═══ RECORDS FOR THIS TASK ═══
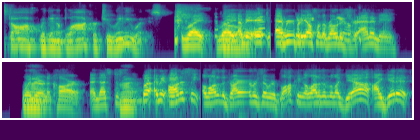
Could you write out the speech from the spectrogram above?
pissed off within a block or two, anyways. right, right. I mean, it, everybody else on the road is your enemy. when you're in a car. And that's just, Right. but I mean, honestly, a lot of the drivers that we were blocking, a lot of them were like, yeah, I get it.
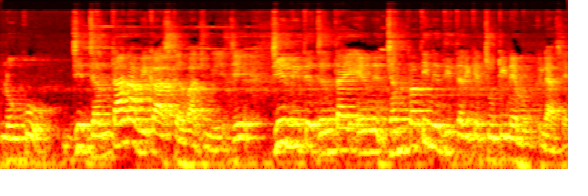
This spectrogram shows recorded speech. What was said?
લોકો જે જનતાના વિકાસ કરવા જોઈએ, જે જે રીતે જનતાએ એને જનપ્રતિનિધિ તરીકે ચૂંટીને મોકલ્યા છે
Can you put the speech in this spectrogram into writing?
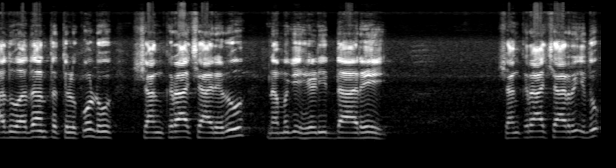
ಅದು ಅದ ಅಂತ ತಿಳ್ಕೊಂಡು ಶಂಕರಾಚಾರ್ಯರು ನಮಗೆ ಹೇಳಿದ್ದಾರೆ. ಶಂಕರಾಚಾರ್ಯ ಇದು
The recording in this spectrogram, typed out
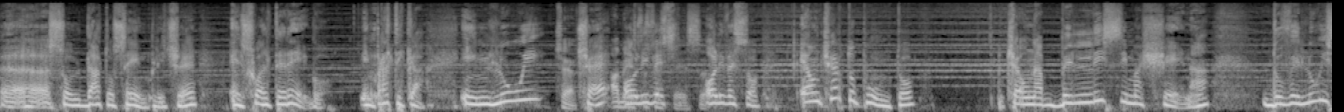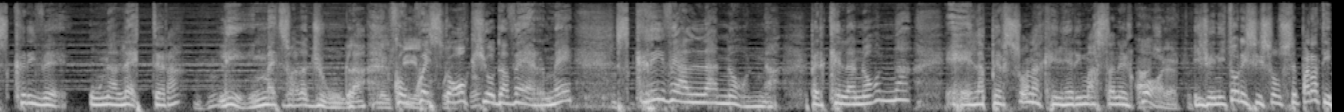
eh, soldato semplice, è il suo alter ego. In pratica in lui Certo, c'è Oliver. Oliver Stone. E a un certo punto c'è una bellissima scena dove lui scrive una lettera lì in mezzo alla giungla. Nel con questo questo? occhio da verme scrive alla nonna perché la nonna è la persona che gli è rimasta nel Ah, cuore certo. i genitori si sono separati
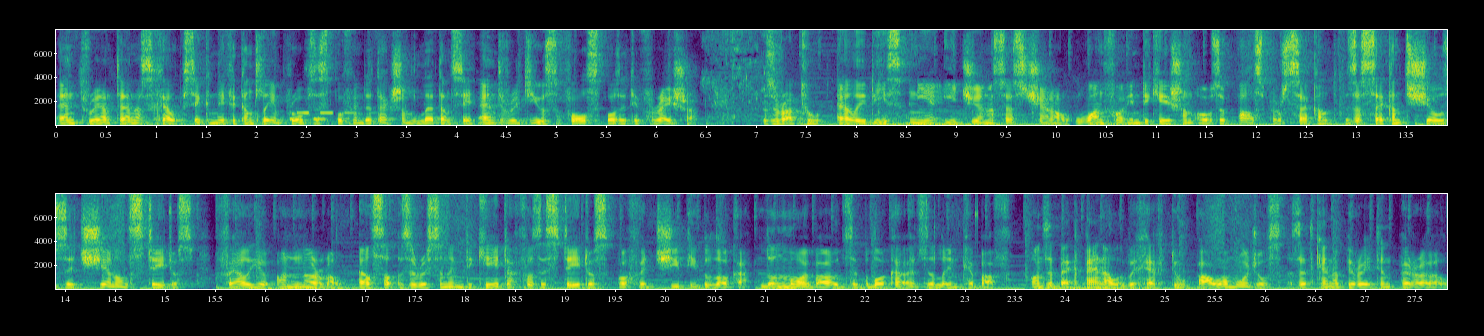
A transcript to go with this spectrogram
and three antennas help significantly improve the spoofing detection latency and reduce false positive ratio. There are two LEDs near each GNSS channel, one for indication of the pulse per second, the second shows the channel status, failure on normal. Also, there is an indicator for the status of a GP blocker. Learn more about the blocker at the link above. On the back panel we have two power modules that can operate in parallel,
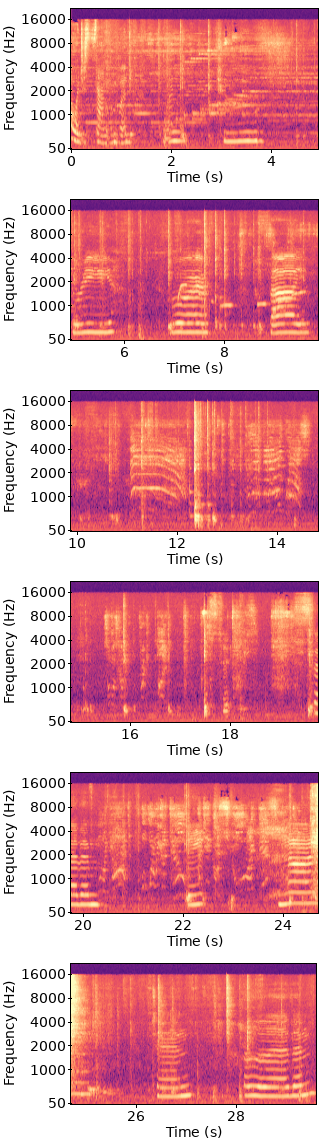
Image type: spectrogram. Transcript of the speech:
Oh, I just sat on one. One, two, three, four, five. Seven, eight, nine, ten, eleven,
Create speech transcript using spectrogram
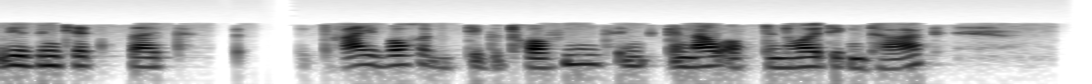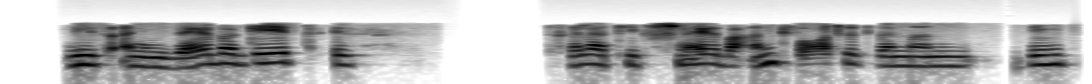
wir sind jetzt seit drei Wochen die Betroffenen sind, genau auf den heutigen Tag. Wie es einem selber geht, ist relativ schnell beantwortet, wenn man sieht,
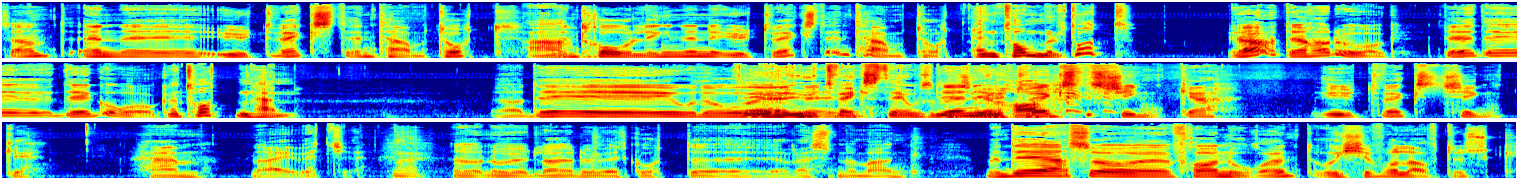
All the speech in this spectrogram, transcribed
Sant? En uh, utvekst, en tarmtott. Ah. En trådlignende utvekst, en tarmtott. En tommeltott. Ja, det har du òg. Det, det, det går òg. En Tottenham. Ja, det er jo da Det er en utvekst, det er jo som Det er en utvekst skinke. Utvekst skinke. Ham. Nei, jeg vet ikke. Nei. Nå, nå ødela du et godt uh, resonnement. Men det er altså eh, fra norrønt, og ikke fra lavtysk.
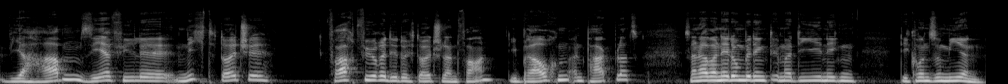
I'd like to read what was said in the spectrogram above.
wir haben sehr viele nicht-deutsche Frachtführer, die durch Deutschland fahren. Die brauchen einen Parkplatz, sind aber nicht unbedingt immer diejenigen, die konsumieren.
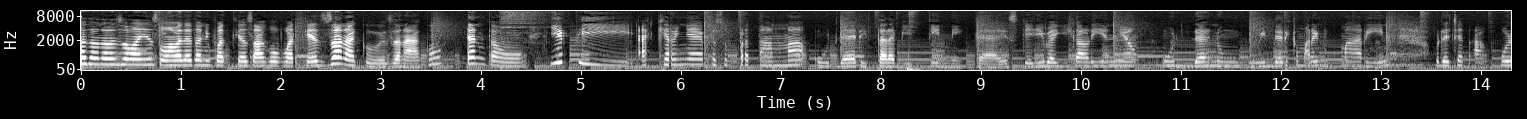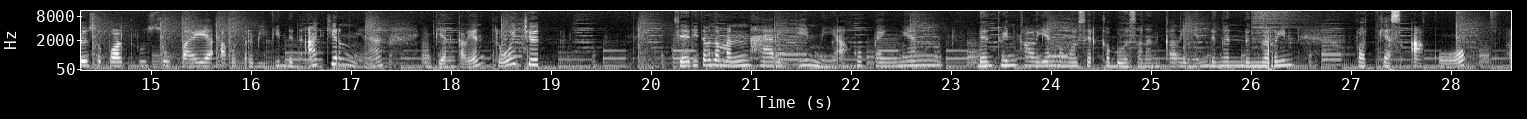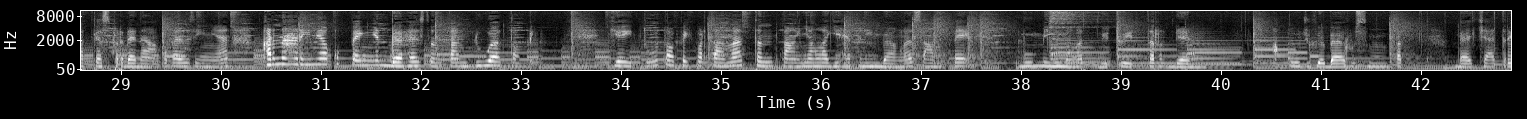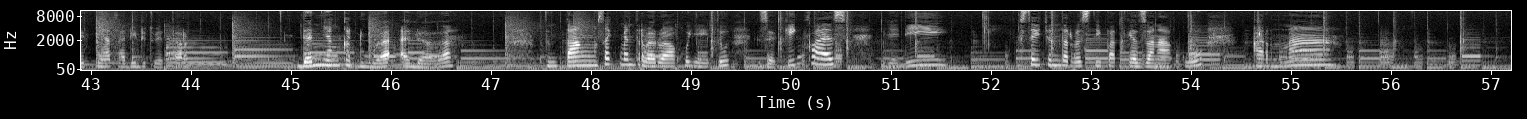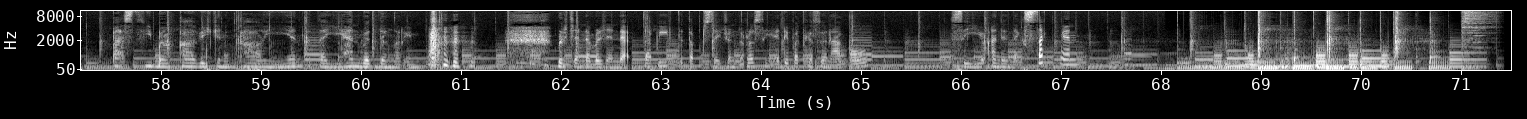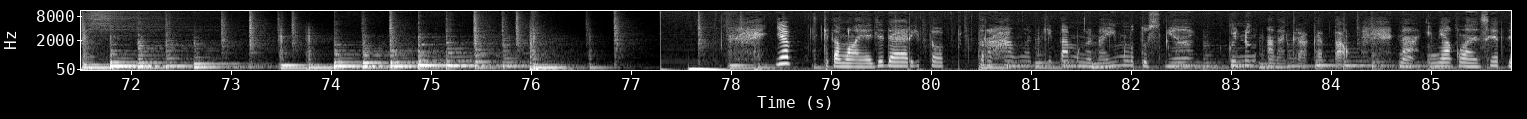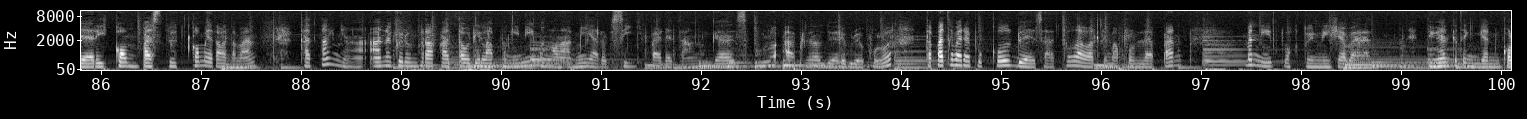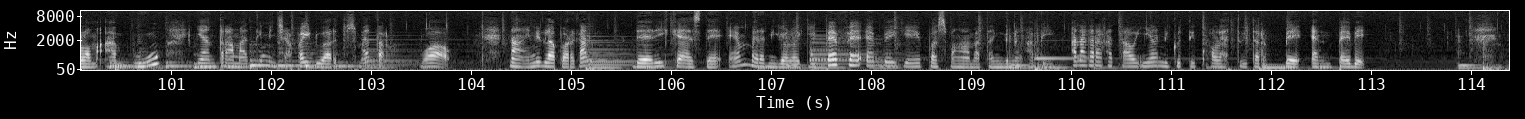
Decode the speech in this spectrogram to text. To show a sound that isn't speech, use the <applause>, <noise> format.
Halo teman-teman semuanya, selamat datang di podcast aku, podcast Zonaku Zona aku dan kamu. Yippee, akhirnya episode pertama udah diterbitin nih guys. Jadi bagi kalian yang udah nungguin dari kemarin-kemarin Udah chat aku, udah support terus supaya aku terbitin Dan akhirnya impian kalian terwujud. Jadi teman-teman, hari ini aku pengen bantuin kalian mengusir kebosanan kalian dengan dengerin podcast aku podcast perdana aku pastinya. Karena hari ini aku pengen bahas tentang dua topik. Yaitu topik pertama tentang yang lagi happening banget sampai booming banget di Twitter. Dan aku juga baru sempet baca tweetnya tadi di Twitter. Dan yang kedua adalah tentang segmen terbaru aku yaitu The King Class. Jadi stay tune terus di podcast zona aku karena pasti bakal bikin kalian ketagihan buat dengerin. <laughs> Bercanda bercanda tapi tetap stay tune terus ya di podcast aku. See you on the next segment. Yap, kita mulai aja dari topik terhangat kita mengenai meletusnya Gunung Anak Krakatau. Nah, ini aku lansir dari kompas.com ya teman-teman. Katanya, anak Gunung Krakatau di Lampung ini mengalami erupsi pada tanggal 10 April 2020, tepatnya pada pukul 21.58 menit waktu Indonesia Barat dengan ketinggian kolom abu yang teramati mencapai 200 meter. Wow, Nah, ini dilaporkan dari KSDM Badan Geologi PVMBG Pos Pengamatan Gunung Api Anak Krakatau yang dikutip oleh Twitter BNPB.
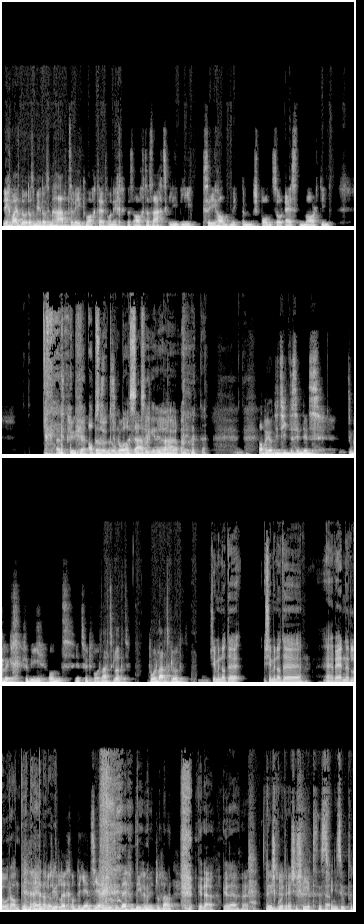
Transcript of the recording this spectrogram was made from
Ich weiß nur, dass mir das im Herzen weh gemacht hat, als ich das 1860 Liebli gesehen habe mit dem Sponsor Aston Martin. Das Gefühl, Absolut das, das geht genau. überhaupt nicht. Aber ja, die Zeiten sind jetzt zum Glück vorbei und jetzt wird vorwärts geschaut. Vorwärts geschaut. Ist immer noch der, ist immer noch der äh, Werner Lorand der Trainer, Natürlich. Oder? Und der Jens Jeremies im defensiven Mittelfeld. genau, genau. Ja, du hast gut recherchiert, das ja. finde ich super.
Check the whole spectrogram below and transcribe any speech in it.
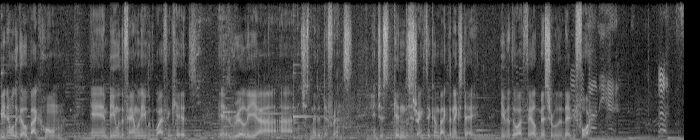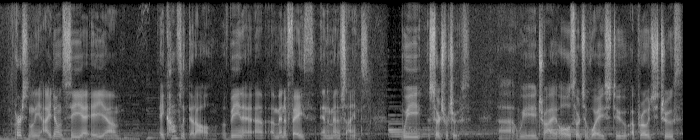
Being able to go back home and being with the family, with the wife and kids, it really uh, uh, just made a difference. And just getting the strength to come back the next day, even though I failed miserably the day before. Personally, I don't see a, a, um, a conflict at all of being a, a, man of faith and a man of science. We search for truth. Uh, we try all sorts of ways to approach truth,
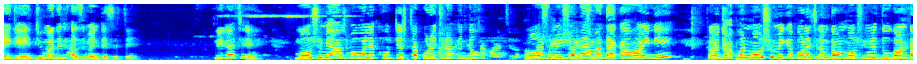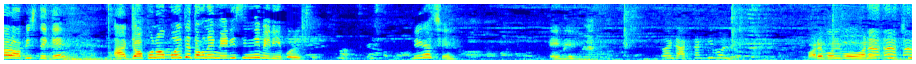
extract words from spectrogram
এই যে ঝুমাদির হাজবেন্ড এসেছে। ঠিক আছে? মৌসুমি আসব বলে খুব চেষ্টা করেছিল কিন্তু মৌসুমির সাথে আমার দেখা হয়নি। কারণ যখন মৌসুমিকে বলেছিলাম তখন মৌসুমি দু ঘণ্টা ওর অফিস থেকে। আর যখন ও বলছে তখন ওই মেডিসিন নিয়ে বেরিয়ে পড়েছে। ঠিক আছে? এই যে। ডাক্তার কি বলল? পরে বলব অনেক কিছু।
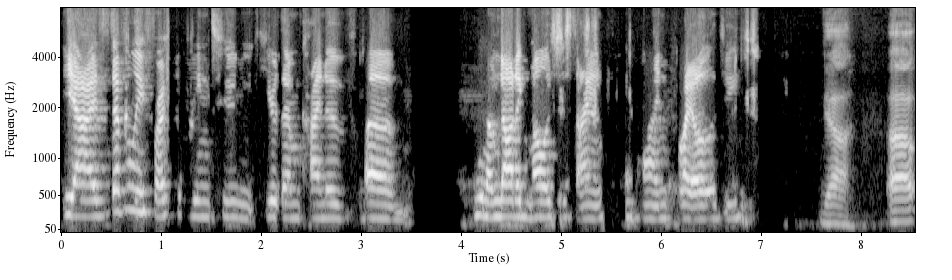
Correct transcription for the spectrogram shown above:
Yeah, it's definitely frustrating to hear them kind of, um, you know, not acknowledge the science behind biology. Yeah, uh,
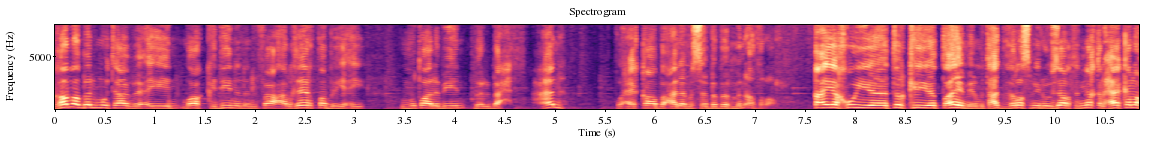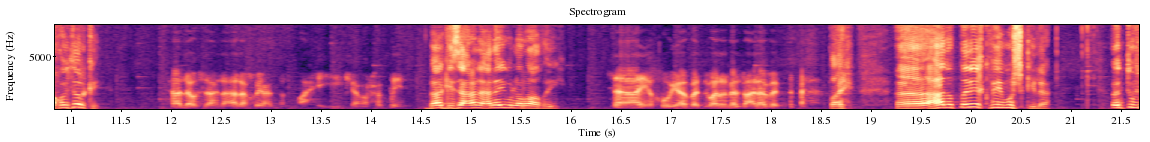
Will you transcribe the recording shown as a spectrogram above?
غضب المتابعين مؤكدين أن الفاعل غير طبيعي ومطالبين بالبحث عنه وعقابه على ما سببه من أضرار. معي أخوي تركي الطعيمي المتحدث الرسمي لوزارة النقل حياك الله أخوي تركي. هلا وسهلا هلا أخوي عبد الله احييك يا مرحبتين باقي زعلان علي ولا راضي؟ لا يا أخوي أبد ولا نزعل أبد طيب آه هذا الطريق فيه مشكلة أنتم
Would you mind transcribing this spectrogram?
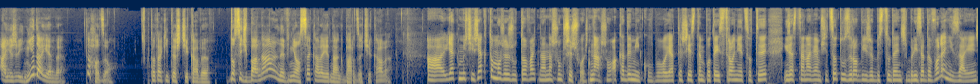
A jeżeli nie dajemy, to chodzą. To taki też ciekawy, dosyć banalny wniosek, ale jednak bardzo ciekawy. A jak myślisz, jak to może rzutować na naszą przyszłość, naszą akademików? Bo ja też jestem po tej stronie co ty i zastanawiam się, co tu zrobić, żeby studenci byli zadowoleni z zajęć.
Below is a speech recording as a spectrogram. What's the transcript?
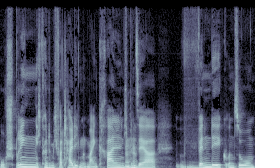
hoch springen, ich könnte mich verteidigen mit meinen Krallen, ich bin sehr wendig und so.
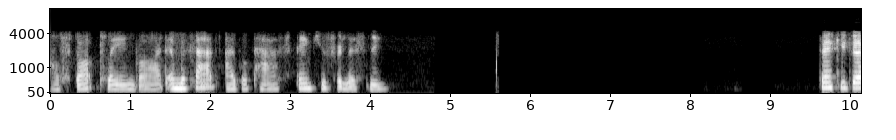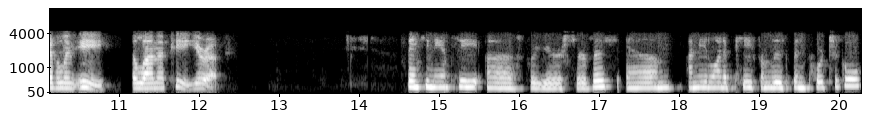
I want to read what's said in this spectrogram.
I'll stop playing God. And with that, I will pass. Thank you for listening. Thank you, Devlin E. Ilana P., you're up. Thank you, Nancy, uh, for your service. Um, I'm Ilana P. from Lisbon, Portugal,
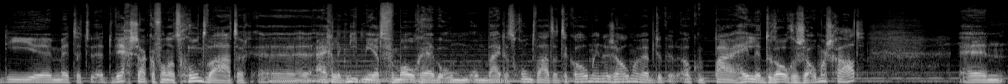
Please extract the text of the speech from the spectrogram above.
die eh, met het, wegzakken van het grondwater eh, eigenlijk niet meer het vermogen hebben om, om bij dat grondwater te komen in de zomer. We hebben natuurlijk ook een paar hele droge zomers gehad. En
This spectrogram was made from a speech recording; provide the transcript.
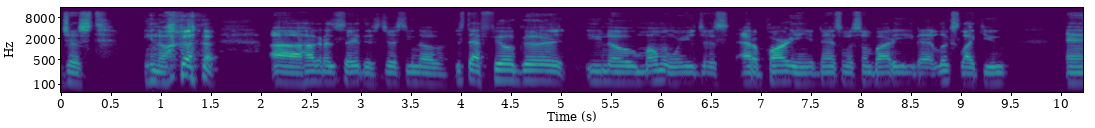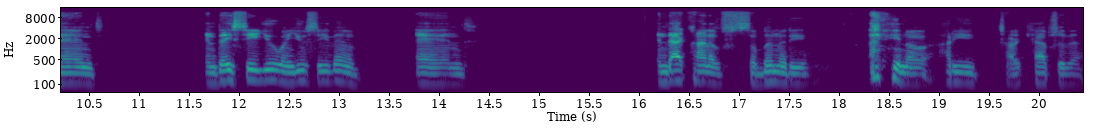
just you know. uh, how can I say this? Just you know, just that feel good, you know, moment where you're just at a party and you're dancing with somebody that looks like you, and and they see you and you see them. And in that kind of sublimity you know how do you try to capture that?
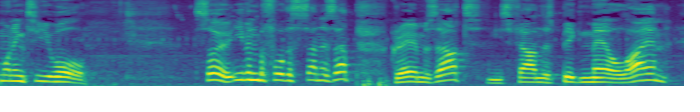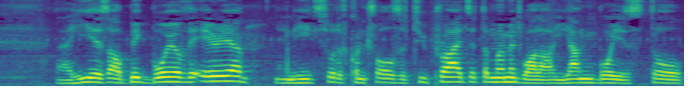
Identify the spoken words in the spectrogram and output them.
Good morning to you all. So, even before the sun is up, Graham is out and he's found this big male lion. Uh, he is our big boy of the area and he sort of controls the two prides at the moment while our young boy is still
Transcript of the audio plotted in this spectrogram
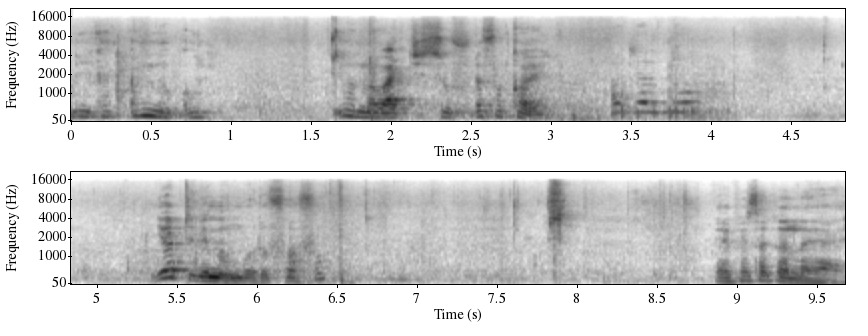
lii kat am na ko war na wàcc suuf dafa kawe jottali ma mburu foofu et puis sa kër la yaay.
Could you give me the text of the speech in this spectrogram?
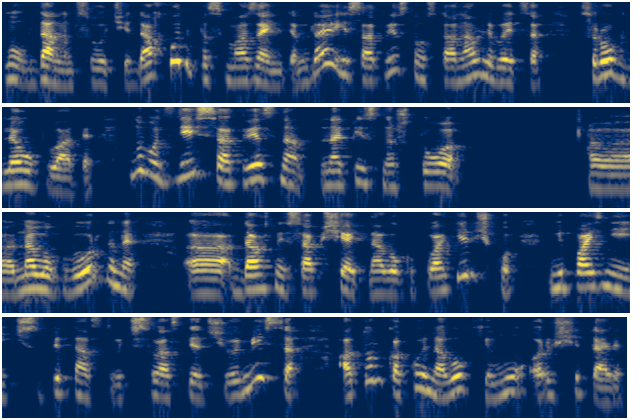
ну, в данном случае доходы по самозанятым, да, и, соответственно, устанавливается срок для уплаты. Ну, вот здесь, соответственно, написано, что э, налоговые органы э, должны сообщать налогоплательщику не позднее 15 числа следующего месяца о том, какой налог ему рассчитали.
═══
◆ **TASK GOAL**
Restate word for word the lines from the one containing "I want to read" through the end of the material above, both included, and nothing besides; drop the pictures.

◆ **TASK ANSWER**
I want to read what's said in this spectrogram.
I'll stop playing God. And with that, I will pass. Thank you for listening. Thank you, Devlin E. Ilana P., you're up. Thank you, Nancy, uh, for your service. Um, I'm Ilana P. from Lisbon, Portugal,
Please extract the text of the speech from the spectrogram above.
die eh, met het, wegzakken van het grondwater eh, eigenlijk niet meer het vermogen hebben om, om bij dat grondwater te komen in de zomer. We hebben natuurlijk ook een paar hele droge zomers gehad. En
This spectrogram was made from a speech recording; provide the transcript.
just you know. uh, how can I say this? Just you know, just that feel good, you know, moment where you're just at a party and you're dancing with somebody that looks like you, and and they see you and you see them. And in that kind of sublimity you know how do you try to capture that?
Identify the spoken words in the spectrogram and output them.
Good morning to you all. So, even before the sun is up, Graham is out and he's found this big male lion. Uh, he is our big boy of the area and he sort of controls the two prides at the moment while our young boy is still
Transcript of the audio plotted in this spectrogram
lii kat am na ko war na wàcc suuf dafa kawe jottali ma mburu foofu et puis sa kër la yaay.
Could you give me the text of the speech in this spectrogram?
ну, в данном случае доходы по самозанятым, да, и, соответственно, устанавливается срок для уплаты. Ну, вот здесь, соответственно, написано, что э, налоговые органы э, должны сообщать налогоплательщику не позднее 15 числа следующего месяца о том, какой налог ему рассчитали.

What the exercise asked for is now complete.